I received my first dividend last year from Intercontinental Bank for a sum of N1,200. Not impressive you might say for an investment that cost me N30,000 (i.e. N6 for 5,000 units) during the 2005 public offer.
Did I also mention a bonus issue of 983units was credited to my CSCS account apart from the dividend I received?
I remember upon receiving this dividend, I spent it on trivial things since I didn’t think it amounted to much. Since I commenced investing in stocks, I have received a total dividend of N26,397.00
Recently, I have had cause to doubt the wisdom in spending my dividend as soon as I receive it. So, I have decided to conduct a research on how dividends work.
You’ll either find this information basic or interesting depending on where you are in investments.

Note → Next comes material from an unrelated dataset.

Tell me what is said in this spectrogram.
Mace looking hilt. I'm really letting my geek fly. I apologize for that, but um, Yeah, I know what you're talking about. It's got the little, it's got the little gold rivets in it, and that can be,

Dividends are monies paid out by companies to their shareholders out of their after-tax profits. Basically, if you own a share of stock in a company and they pay a N0.20k dividend, you get N0.20k. Pretty basic. In a mutual fund, you get a dividend based on the combined dividends of all stocks owned by the fund; the fund adds up all of the dividends it earns, then divides it by the number of shares of the fund outstanding.

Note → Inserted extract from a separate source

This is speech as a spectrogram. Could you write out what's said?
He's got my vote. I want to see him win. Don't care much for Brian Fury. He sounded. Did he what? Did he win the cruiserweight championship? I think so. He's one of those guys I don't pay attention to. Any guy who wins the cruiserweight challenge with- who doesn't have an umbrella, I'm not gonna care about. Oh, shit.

Most countries tax dividends, but at a lower rate than normal income tax. The reason for this is that any taxes on dividends are in fact a double tax: the dividend money has already had taxes paid on it by the corporation. In Nigeria, the dividend tax also known as withholding tax is currently 10%.

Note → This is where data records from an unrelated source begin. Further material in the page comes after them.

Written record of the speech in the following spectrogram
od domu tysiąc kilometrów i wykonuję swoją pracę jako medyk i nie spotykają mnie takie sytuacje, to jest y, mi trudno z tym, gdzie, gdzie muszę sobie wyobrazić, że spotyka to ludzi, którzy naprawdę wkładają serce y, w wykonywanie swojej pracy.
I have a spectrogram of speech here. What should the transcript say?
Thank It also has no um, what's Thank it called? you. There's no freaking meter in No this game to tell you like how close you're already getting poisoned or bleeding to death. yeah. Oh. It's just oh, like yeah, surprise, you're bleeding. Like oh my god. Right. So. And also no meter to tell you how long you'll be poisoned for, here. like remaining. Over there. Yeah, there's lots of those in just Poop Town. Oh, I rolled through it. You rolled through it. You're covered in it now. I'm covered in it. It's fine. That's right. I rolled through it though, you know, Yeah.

In Nigeria, dividends are usually paid out once a year, interim or quarterly. Of course, interim merely means every six months, most companies quoted on the Nigerian Stock Exchange wait until the end of their annual year before declaring dividend or bonus issue. Recently, Dangote Sugar commenced quarterly dividend payment, which I understand from my research is the norm in the United States.
I could also see that a frugal investor could end up with several million in stocks and could use the dividends to cover living expenses, particularly if they focused on buying stocks that paid good dividends. This, presumably, is yet another way for your money to make money for you.
Another way for your dividend income to make money for you is by opening a savings account through which your dividends from various investments can be paid. From my findings, Intercontinental Bank Plc offers such an account for existing and prospective account holders. This special savings account has the features of a current account without C.O.T. Dividend warrants can be paid into this account. You can actually set a goal of N50,000 for reinvestment purposes.
The idea is to keep depositing your dividend warrants into this special account till you have attained your reinvestment goal and can further use the funds realized for other investments.